New research by Esther Friedman of the RAND Corporation and Robert Mare of UCLA finds that parents of college grads live two years longer than parents whose kids didn't graduate high school. That two-year bump in life expectancy for parents of the most-educated kids is surprisingly large - it amounts to about two-thirds of the longevity benefit of running every day.
Even more surprising: your kids' educational attainments have a bigger effect on your life expectancy than your own schooling.
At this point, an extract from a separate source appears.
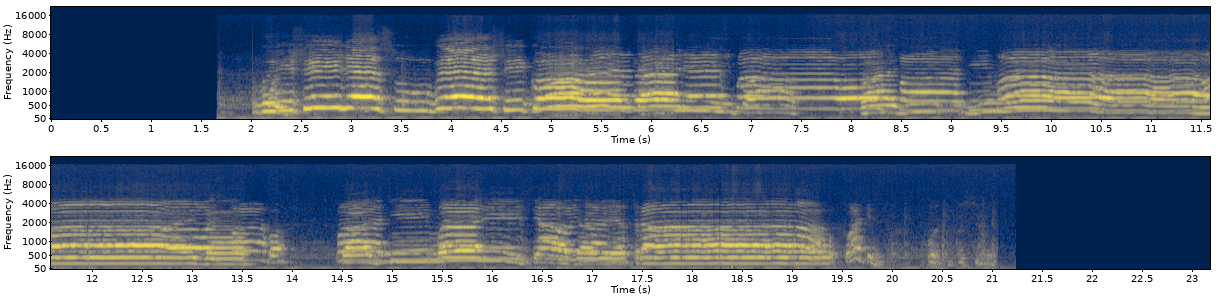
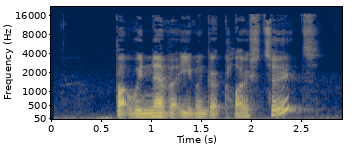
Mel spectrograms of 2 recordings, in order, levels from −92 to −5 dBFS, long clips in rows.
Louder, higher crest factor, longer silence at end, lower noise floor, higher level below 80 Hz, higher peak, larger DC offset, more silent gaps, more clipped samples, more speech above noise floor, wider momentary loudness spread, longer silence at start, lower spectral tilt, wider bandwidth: first, -17 LUFS vs -27 LUFS; about the same, 16 dB vs 20 dB; first, 2.15 s vs 0.25 s; first, under -90 dBFS vs -51 dBFS; about the same, -52 dBFS vs -50 dBFS; first, -2 dBFS vs -8 dBFS; neither; neither; neither; first, over 77 dB vs 25 dB; first, 16 LU vs 7 LU; first, 2 s vs 0.45 s; about the same, -5 dB/octave vs -6 dB/octave; second, 7.4 kHz vs 17 kHz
While sending your kid to college adds two years to your life relative to letting them flunk out of high school, getting a college degree yourself only adds 1.7 years to your life compared to not having a high school degree.
"In terms of the likelihood of dying at each time period in our study, the effects are actually even stronger for adult children's educational attainments than one's own level of education," Friedman told me via email.
Friedman and Mare examined more than 25,000 individuals tracked in the Health and Retirement Study, a nationally representative sample of Americans aged 51 and over, from 1992 to 2006. They found that the effect of children's education on parents' life expectancy was not just coincidence - it was robust even after controlling for the parents' own socioeconomic resources.
The authors discovered that the relationship between children's education and parents' lifespan "is more pronounced for deaths that are linked to behavioral factors and that may be more preventable: most notably, chronic lower respiratory disease and lung cancer ." This suggests that college-educated children are able to influence their parents' behavior in positive ways: "Highly educated offspring may directly improve their parents’ health by convincing them to change their health behaviors." The child, in other words, becomes the parent.
Because of the strong correlation between education and income, college-educated adults are also better-equipped to provide care for their parents in old age. "Offspring who themselves need assistance because of poor health or limited financial resources are less likely to provide for their parents," the authors write. "Those with more education, on the other hand, have more resources and more flexible jobs, both of which may make them more likely to provide care."
Moreover, individuals with more schooling are likely able to provide better care to their parents, "in part because of greater access to and more familiarity with doctors, health research in the media, and comfort with the Internet."
Federal spending on the elderly and the young is often held to be an either-or proposition: do you prioritize health and comfort in retirement, or opportunity and education in youth? Current federal spending is heavily weighted toward the old - a 2012 Urban Institute report found that "an elderly person receives close to seven federal dollars for every dollar received by a child."
Friedman and Mare's research suggests there may be a smarter way to spend on the old and the young. I asked Friedman if it made more sense, in some cases, to allocate more funds to improve the education of younger generations, with the understanding that this would have spillover benefits for their parents' generation.
"Absolutely," she said. "Improving the education of younger generations could potentially improve the health of two generations of the family (the younger generation as well as their parents). This is something that policy makers could consider when evaluating the potential impact of a program."
Hat tip to the Pew Research Center's indispensable Fact Tank blog for highlighting this research.